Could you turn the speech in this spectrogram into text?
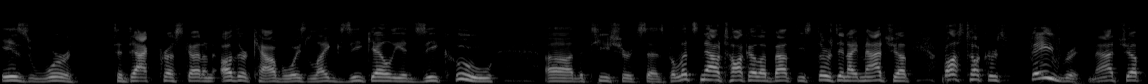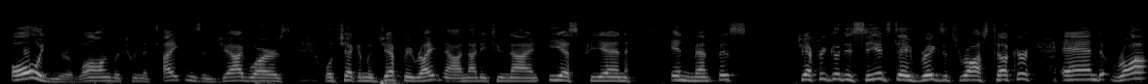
is worth to Dak Prescott and other Cowboys like Zeke Elliott, Zeke who uh, the T-shirt says. But let's now talk about these Thursday night matchup. Ross Tucker's favorite matchup all year long between the Titans and Jaguars. We'll check in with Jeffrey right now on 92.9 ESPN in Memphis. Jeffrey, good to see you. It's Dave Briggs. It's Ross Tucker. And Ross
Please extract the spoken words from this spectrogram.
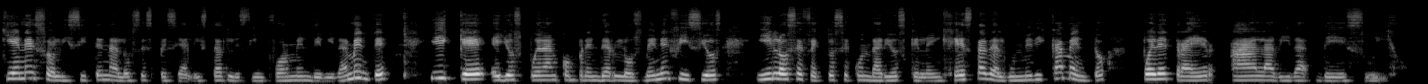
quienes soliciten a los especialistas les informen debidamente y que ellos puedan comprender los beneficios y los efectos secundarios que la ingesta de algún medicamento puede traer a la vida de su hijo.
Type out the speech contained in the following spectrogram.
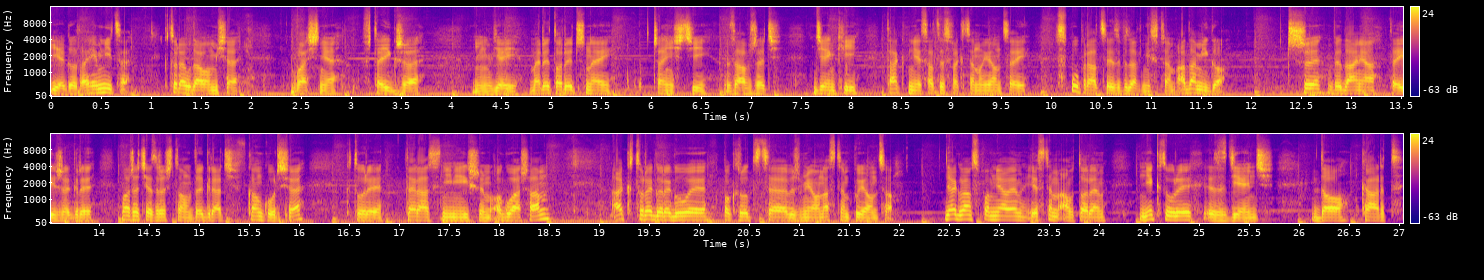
i jego tajemnice, które udało mi się właśnie w tej grze w jej merytorycznej części zawrzeć dzięki tak mnie satysfakcjonującej współpracy z wydawnictwem Adamigo. Trzy wydania tejże gry możecie zresztą wygrać w konkursie, który teraz niniejszym ogłaszam, a którego reguły pokrótce brzmią następująco. Jak Wam wspomniałem, jestem autorem niektórych zdjęć do kart,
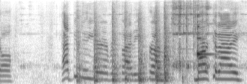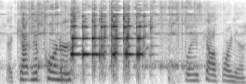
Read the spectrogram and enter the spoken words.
Y'all. Happy New Year, everybody, from Mark and I at Catnip Corners, Plains, California.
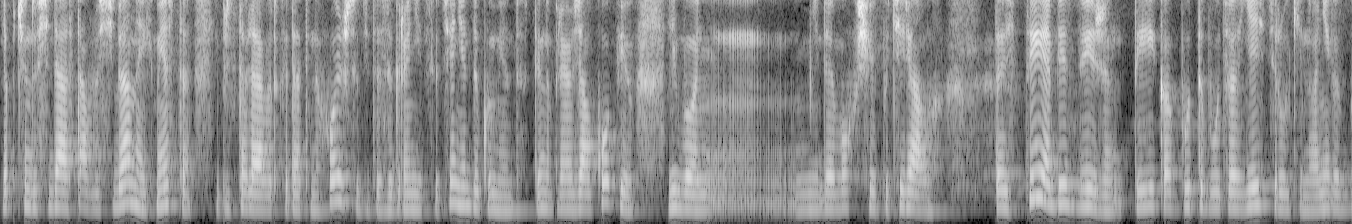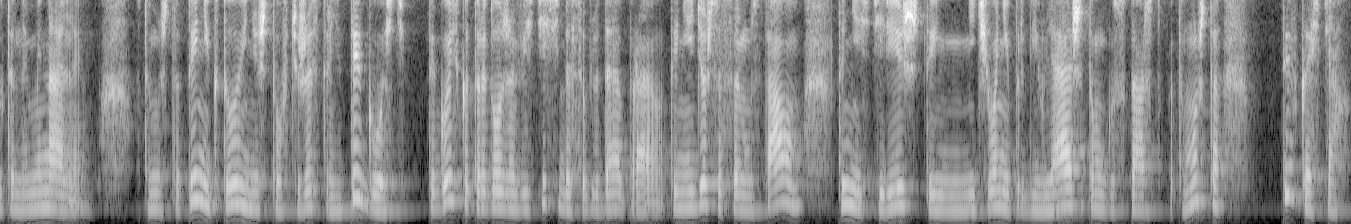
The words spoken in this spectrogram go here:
Я почему-то всегда оставлю себя на их место и представляю, вот когда ты находишься где-то за границей, у тебя нет документов. Ты, например, взял копию, либо, не дай бог, еще и потерял их. То есть ты обездвижен, ты как будто бы у тебя есть руки, но они как будто номинальные, потому что ты никто и ничто в чужой стране, ты гость. Ты гость, который должен вести себя, соблюдая правила. Ты не идешь со своим уставом, ты не истеришь, ты ничего не предъявляешь этому государству, потому что ты в гостях.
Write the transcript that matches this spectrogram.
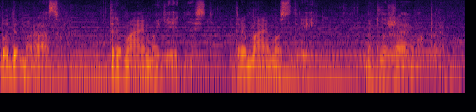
будемо разом. Тримаємо єдність, тримаємо стрій, наближаємо перемогу.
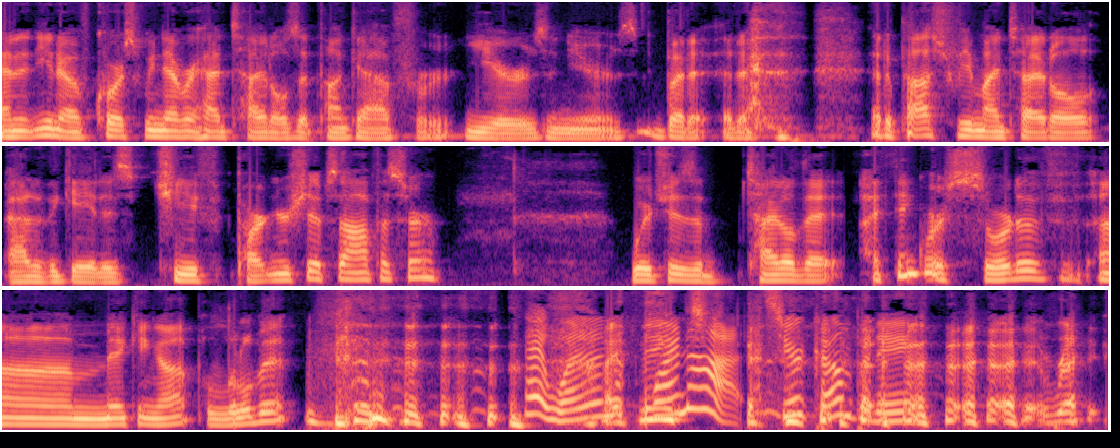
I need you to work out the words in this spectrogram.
and you know, of course, we never had titles at PunkAv for years and years. But at, at, at Apostrophe, my title out of the gate is Chief Partnerships Officer which is a title that I think we're sort of um, making up a little bit. hey, why not? Think, why not? It's your company. right.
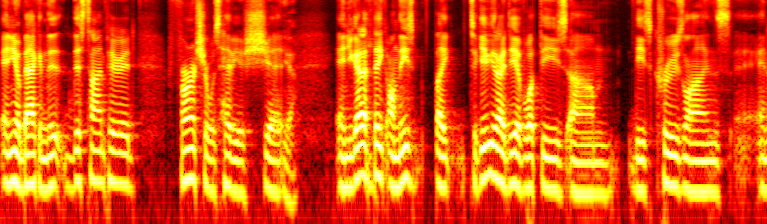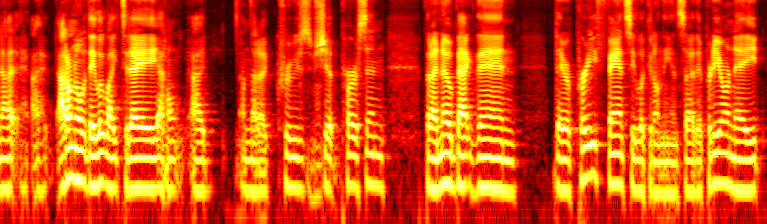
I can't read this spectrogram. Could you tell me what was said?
and you know, back in the, this time period, furniture was heavy as shit. yeah. And you got to think on these, like, to give you an idea of what these um these cruise lines, and I I, I don't know what they look like today. I don't I I'm not a cruise Mm-hmm. ship person, but I know back then they were pretty fancy looking on the inside. They're pretty ornate.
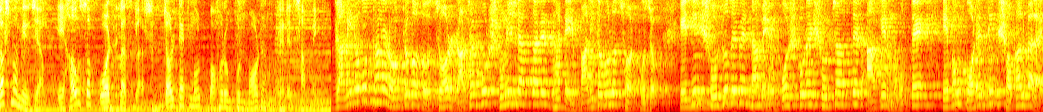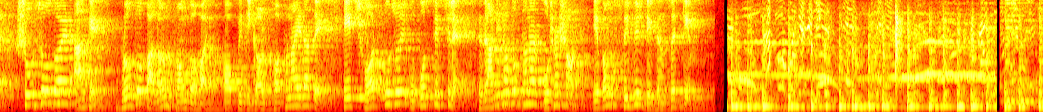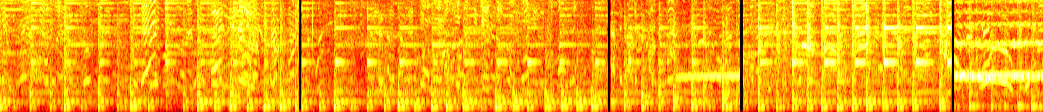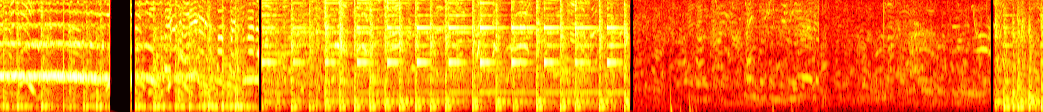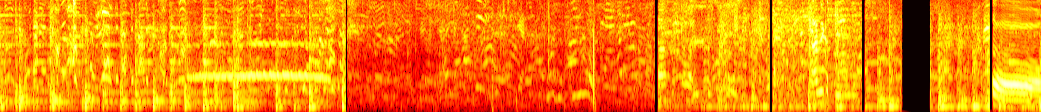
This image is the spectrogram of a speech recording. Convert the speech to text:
চশমা museum, a house of world class class জলট্যাক মোড়, Baharampur modern হোটেলের সামনে। রানীনগর থানার অন্তর্গত চর রাজাপুর সুনীল ডাক্তারের ঘাটে পালিত হলো ছট পুজো। এদিন সূর্যদেবের নামে উপোস করে সূর্যাস্তের আগের মুহূর্তে এবং পরের দিন সকালবেলায় সূর্য উদয়ের আগে ব্রত পালন ভঙ্গ হয়। অপ্রীতিকর ঘটনা এড়াতে এই ছট পুজোয় উপস্থিত ছিলেন রানীনগর থানার প্রশাসন এবং সিভিল ডিফেন্সের টিম।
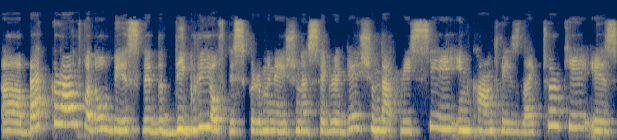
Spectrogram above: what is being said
uh, background, but obviously the degree of this discrimination and segregation that we see in countries like Turkey is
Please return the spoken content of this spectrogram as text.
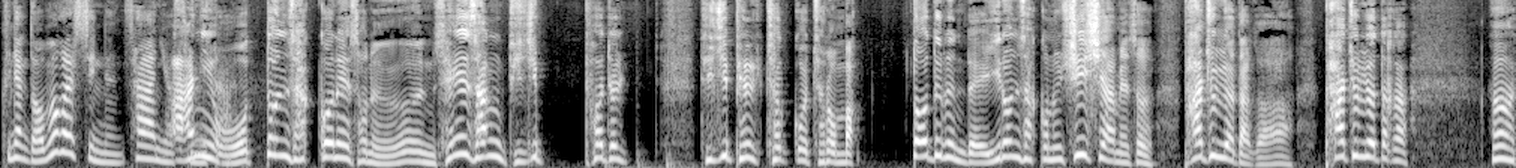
그냥 넘어갈 수 있는 사안이었습니다. 아니 어떤 사건에서는 세상 뒤집어질 뒤집힐 것처럼 막 떠드는데 이런 사건은 쉬쉬하면서 봐주려다가 봐주려다가 어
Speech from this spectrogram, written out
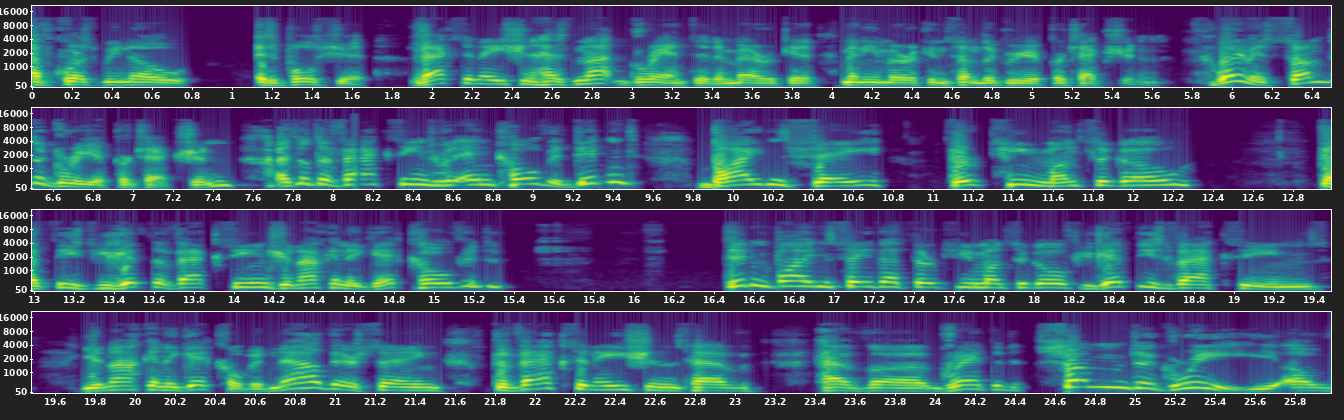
of course, we know is bullshit. Vaccination has not granted America, many Americans some degree of protection. Wait a minute, some degree of protection? I thought the vaccines would end COVID. Didn't Biden say 13 months ago that these you get the vaccines, you're not going to get COVID? Didn't Biden say that 13 months ago? If you get these vaccines, you're not going to get COVID. Now they're saying the vaccinations have have uh, granted some degree of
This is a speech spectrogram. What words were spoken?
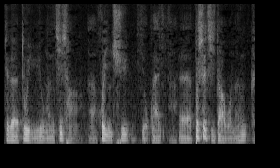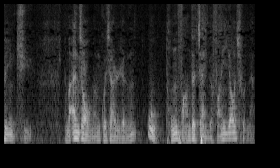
这个都与我们机场啊货运区有关啊，呃，不涉及到我们客运区域。那么按照我们国家人物同防的这样一个防疫要求呢，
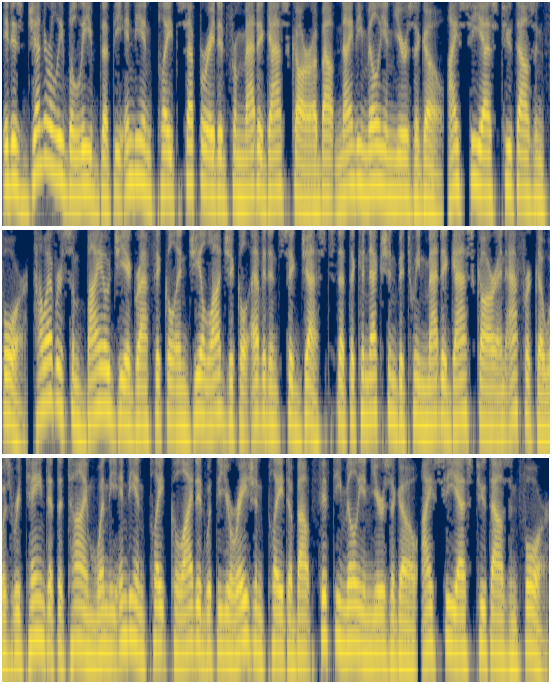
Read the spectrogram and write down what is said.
It is generally believed that the Indian plate separated from Madagascar about 90 million years ago ICS 2004, however some biogeographical and geological evidence suggests that the connection between Madagascar and Africa was retained at the time when the Indian plate collided with the Eurasian plate about 50 million years ago ICS 2004.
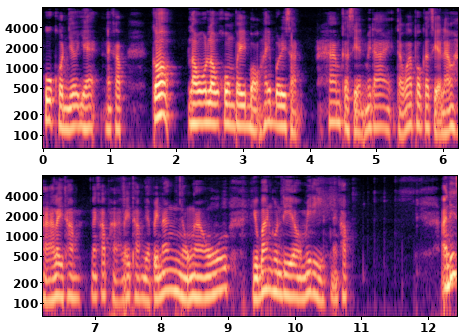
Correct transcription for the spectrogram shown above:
ผู้คนเยอะแยะนะครับ ก็เราเราคงไปบอกให้บริษัทห้ามเกษียณไม่ได้ แต่ว่าพอเกษียณแล้วหาอะไรทำนะครับ หาอะไรทำอย่าไปนั่งเหงาเงาอยู่บ้านคนเดียวไม่ดีนะครับ อันที่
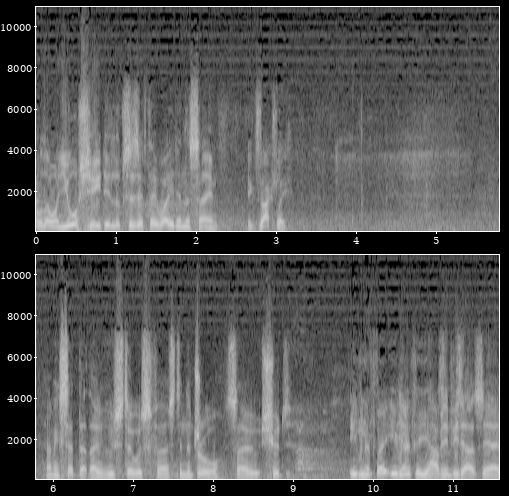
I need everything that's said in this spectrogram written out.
Although on your sheet it looks as if they weighed in the same. Exactly. Having said that, though, Huster was first in the draw, so should even he, if they, even yeah, if he hasn't, even if he does, yeah,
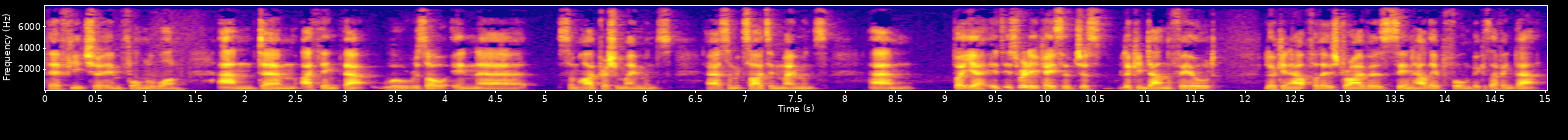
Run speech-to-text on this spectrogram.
their future in Formula One, and um, I think that will result in uh, some high pressure moments, uh, some exciting moments. Um, but yeah, it, it's really a case of just looking down the field, looking out for those drivers, seeing how they perform because I think that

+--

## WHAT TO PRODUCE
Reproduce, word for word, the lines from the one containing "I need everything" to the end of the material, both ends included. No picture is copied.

## REPLY
I need everything that's said in this spectrogram written out.
Although on your sheet it looks as if they weighed in the same. Exactly. Having said that, though, Huster was first in the draw, so should even he, if they, even yeah, if he hasn't, even if he does, yeah,
Run speech-to-text on this spectrogram.
their future in Formula One, and um, I think that will result in uh, some high pressure moments, uh, some exciting moments. Um, but yeah, it, it's really a case of just looking down the field, looking out for those drivers, seeing how they perform because I think that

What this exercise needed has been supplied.